Mobile sign in image
Sign in
EN - News

McDonald's Is Bringing Back A Very Important Big Mac Ingredient In September

It's not the secret sauce. That never left!
McDonald's Is Bringing Back A Very Important Big Mac Ingredient In September

The country's love of fast food hasn't slowed down, even with some big changes. With progress slowly being made against COVID-19, the McDonald's Canada menu is about to bring back an essential ingredient. The company announced it would soon be transitioning back to using only Canadian beef in its burgers.

In an August 13 press release, the fast food chain said that it would be sourcing its beef exclusively from Canadian farmers again starting in September.

Editor's Choice: New COVID-19 Cases In Canada Were At 423 & A Quarter Of Them Were In 1 Province

They had previously turned to international meat suppliers in April due to shortages occurring throughout the country.

In April, COVID-19 outbreaks at the Cargill plant in Alberta forced it to shut down. The plant is one of the restaurant's main suppliers.

McDonald's began getting additional beef from the United States, as well as Australia, New Zealand, Ireland, the U.K. and Uruguay.

However, the company was still working to use as much Canadian beef as possible.

They indicate in their latest release that they were using over 80% of Canadian sources on average, with the rest being supplemented by pre-approved company suppliers.

McDonald's has been using exclusively Canadian beef for its burgers since 2003.

They have also said that part of making the switch will involve a new initiative where Quarter Pounder patties will contain a minimum of 30% beef from farms that are certified sustainable by the Canadian Roundtable for Sustainable Beef.

"The stabilized supply of Canadian beef is important in allowing us to continue to progress our sustainability efforts," Jeffrey Fitzpatrick-Stilwell, Sustainability and Agriculture Lead at McDonald's Canada said in a statement.

While beef shortages were predicted back in April, it was an issue that never seemed to fully materialize.

Prime Minister Justin Trudeau had said during an April 21 press conference, "We are not at this point anticipating any shortages of beef, but prices might go up."

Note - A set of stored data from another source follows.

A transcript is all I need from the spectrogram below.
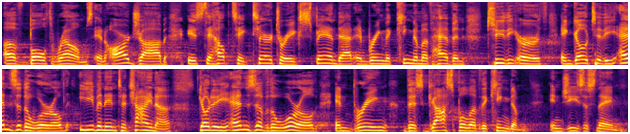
of both realms. And our job is to help take territory, expand that, and bring the kingdom of heaven to the earth and go to the ends of the world, even into China, go to the ends of the world and bring this gospel of the kingdom in Jesus' name.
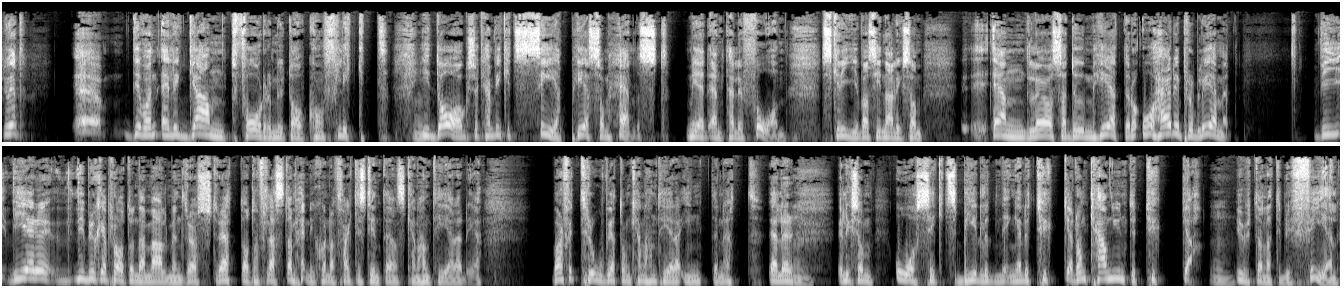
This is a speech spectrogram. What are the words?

Other food items, such as flour and eggs, ended up being much harder to find after the first stages of the pandemic.